Art Landscape Quilt Patterns | 206 on the lake

"Birches" - sewn fabric collage by Merle Axelerad;  "Each of these textile art pieces are created by sewing thousands of fabric pieces together collage style to create the final fabric collage. Unlike traditional collage, Merle Axelrad uses no adhesives in creating her landscapes."Art Quilt by Kathy Schattleitner (Grand Junction, CO) Incredible!!!

Passages quilt, 37.5” x 32”,  ©2016 by Ruth B. McDowell. Machine Pieced, Machine Quilted, Cotton Fabrics, Cotton Batting

 Of course, I can't start yet another project! I have too many irons in the fire now, but I can enjoy the landscape works that I do run across with new knowledge of why some things work and others don't. 

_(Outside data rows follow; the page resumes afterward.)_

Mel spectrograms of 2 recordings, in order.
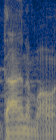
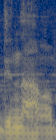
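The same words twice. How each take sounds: First: The word has an American pronunciation. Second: The word has a Ukrainian pronunciation. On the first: This is how Americans say it. "the Americans say Dynamo" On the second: This is how the locals say it. "They say Dynamo"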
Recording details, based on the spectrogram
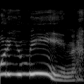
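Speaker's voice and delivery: put-on shrieking, very high, loud, shocked disbelief. Imagining a shy younger self hearing about streaming: imitating shocked surprise. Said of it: "she'd be like".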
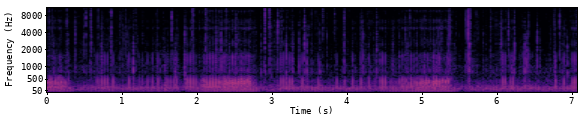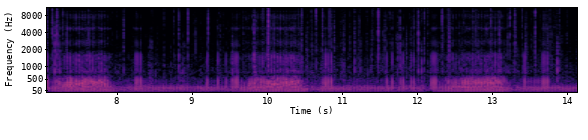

It's the kind of knowledge that I love: something to ponder and think about and apply a little at a time. Then one day, I'll see a painting or quilt and wow! I get it! Those fabulous moments. 

For more of those kind of moments, plus these kinds of quilts and goodness knows how many more kinds, check out 
my "heart, quilts" board on Pinterest.

Tuesday, October 2, 2018

Two Guilds, One Day

Want to know who attended two, yes two, guild meetings on Monday? This girl. This one right here. Umm. Me. The girl on the right is Mrs. Josie and she's showing off her very pretty set of pillows that match the fundraiser quilt our guild is raffling. 

I attended the usual, first Monday of the month, Cotton Quilters' Guild Meeting in Cottonport. It was informative, stressing, and fun. Then I attended the new-to-me first Monday of the month Baton Rouge Modern Quilt Guild. It was informative, stressing, and fun. 

Today's post covers the first one. Remember that I'm president? There were a few problems but we started out great. After helping to set up our treasurer, Debbie, asked about her tee-shirt quilt to discover that she needed to remove the paper backing on each panel. She decided to do that while waiting for the meeting to start. Ha! Don't you just know that we had an impromptu bee? 

Things kinda went downhill from there. Only about half of our people showed up. (There's a cough going around, but I did forget to send out a reminder.) Then the presenter let us know that she was sick and couldn't come. That's 30+ minutes of the meeting. Aww, and on a day when I didn't have a Plan B. 

It turned out okay when Mrs. Mary Coco got up to show off her latest handiwork. A neighbor asked her to make a "Cotton Pick Sack" so he could pick cotton by hand in the fields surrounding his home. Apparently he's an ambitious 80 years young.

Mrs. Mary did a bit of research and shared some of the information she learned about how to make the cotton sack. She special-ordered the fabric and made a 12 foot sack, which would have been for a man, according to directions in the Smithsonian Museum information. 

From there we had other members with items to share with the group. Including one member who shared the items our guild will use to create a window display. More on that on Thursday's post.